According to the IDF spokesperson, the F-16s were already in Israeli airspace when the Il-20 was shot down, anyway, “Israel will share all the relevant information with the Russian Government to review the incident and to confirm the facts in this inquiry.”
4. The Syrian anti-air batteries fired indiscriminately and from what we understand, did not bother to ensure that no Russian planes were in the air.
— Israel Defense Forces (@IDFSpokesperson) September 18, 2018
The idea that Israel used the IL-20 for cover is questionable at best. Just look at the chart above, the timing of such an operation without coordination with the Il-20's crew would have to of been uncanny. What likely happened is that Israel executed its standoff strike from a launch position over the Mediterranean and the Il-20 happened to stumble into the area.
daftandbarmy said:My takeaway from this was - 'if you think that our Aurora crews aren't in danger during their sojourns in the ME, you would be wrong.'
whiskey601 said:The Syrian forces currently are using the Vega (S200VE) variant of the missile, which can flash from cold to off the rails in 10-12 seconds if in working order. With all of its rather large radar fingerprint, the battery itself would have (or should have) had a good enough radar view in 2D.

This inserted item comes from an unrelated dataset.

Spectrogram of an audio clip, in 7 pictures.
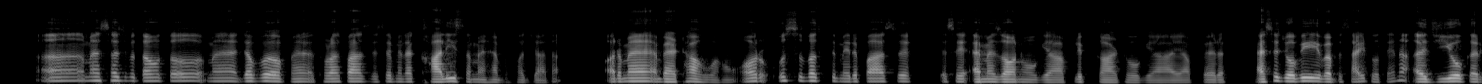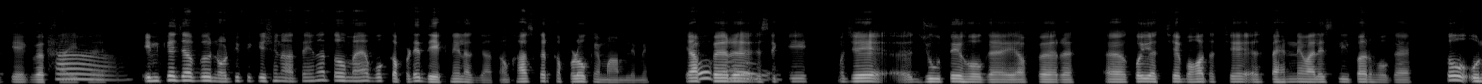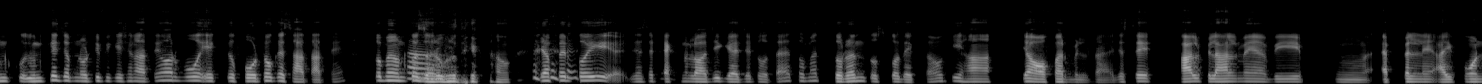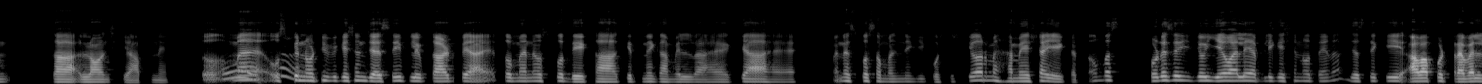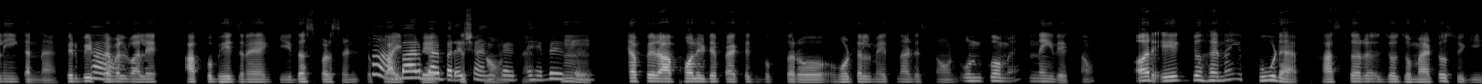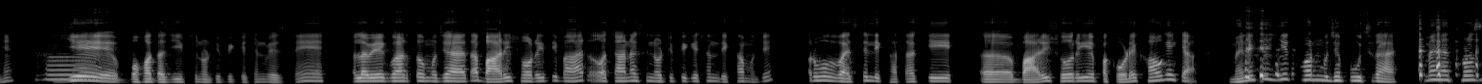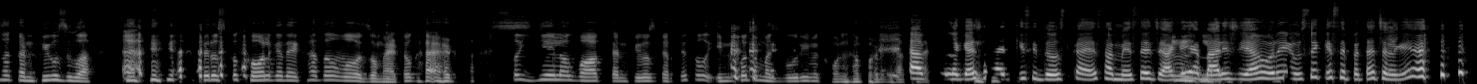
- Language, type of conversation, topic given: Hindi, podcast, नोटिफ़िकेशन से निपटने का आपका तरीका क्या है?
- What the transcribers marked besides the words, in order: in English: "नोटिफ़िकेशन"; in English: "स्लिपर"; in English: "नोटिफ़िकेशन"; laughing while speaking: "ज़रूर देखता हूँ"; in English: "टेक्नोलॉज़ी गैजेट"; laugh; in English: "ऑफ़र"; in English: "लॉन्च"; in English: "नोटिफ़िकेशन"; in English: "ऐप्लीकेशन"; in English: "ट्रैवल"; in English: "ट्रैवल"; in English: "दस पर्सेंट"; in English: "डिस्काउंट"; in English: "हॉलिडे पैकेज बुक"; in English: "होटल"; in English: "डिस्काउंट"; in English: "फूड"; in English: "नोटिफ़िकेशन"; in English: "नोटिफ़िकेशन"; laugh; in English: "कन्फ़्यूज़"; laugh; chuckle; other background noise; chuckle; in English: "ऐड"; in English: "कन्फ़्यूज़"; laughing while speaking: "आपको लगा शायद किसी दोस्त … पता चल गया?"; laughing while speaking: "पड़ जाता है"; chuckle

Assume that the IL20 just popped up suddenly (it was out over the east conducting EOB flight for the previous 3 hours, its location before that was south/southwest), there would have been sufficient information available to the battery commander that this specific aircraft was not an Israeli formation at the time preceding the shoot down. As mentioned above, the IAF F16's had already left the scene by the time the S200 missiles were fired and we have to assume that the Syrian battery had sufficient information to make a decision about engaging aircraft that already left the battlespace. Why they engaged is another story, I guess.
There was an RAF Rivet Joint in the air crossing over northern Israel at the time this happened, they will have a fairly detailed ELINT synopsis of the event that most people in the world will never see. Every Coalition ship with a decent EW suite sailing in the eastern Med is grabbing signals as well. The Rivet Joint would have, at a minimum, recorded the Square Pair fire control radar and the S Band radar (Back Trap IIRC), whatever they are using these days for VHF (i forget) and probably an E band radar ++ all of the un-wired comms between between stations. Lots of EW intel will be available for analysis, not much of which will see the light of day.
The Assads Versus the Makhloufs
A Bitter Feud over Power and Money Erupts in Syria
For the last several months, a heated conflict has been escalating between the most powerful families in Syria. It has been trying Russia's patience and could decide who will ultimately wield control.
By Christoph Reuter
The hashish was packed in milk cartons, a total of four tons of the stuff, carefully packed in 19,000 individual Tetra Paks. Customs officials discovered the cargo in mid-April on a ship in the Egyptian port of Said. It had come from Syria, and it was presumably bound for Libya, another country torn apart by civil war.
It's not the first time that drugs produced in Syria have been discovered in one of the region's ports. Indeed, such cases are no longer out of the ordinary. In Dubai, investigators have confiscated several payloads of amphetamine pills, most recently in January. And in Saudi Arabia, customs officials in late April found 45 million Captagon pills, likely produced by laboratories in Syria. Most of the tablets were hidden in packages intended for mate tea from a company with connections to the family of Syrian dictator Bashar Assad.
The ships all put to sea from Latakia, the Syrian city on the Mediterranean whose port Iran leased last fall. The drug discoveries show just how desperate Assad's regime and his allies in Tehran have grown when it comes to finding new revenue streams. The country, after all, is essentially broke. According to the United Nations, 80 percent of Syrians are living in poverty, and it is estimated that gross domestic product has fallen to just a quarter of its prewar level. The currency continues to collapse and prices are rising, while wages have remained largely stagnant. Iran is unable to help and Russia is no longer willing.
A Family Feud
The drug trade is one of the few remaining routes to obtaining hard currency. Already in 2013, Hezbollah - Iran's proxy in Lebanon – conquered the Syrian city of Qusayr and its surroundings and declared the region a restricted zone. The militia established dozens of small production sites for amphetamines known as Captagon. At the same time, the group forced farmers to cultivate cannabis. According to several sources, Maher Assad, Bashar's younger brother and commander of the 4th Division of the Syrian army, took on the task of protecting Qusayr and the transportation routes to the port of Latakia on the Mediterranean. Maher Assad's division is one of just two halfway battle-ready units left in the badly deteriorated Syrian army. And it belongs to that faction of the Syrian army that is largely controlled by Iran.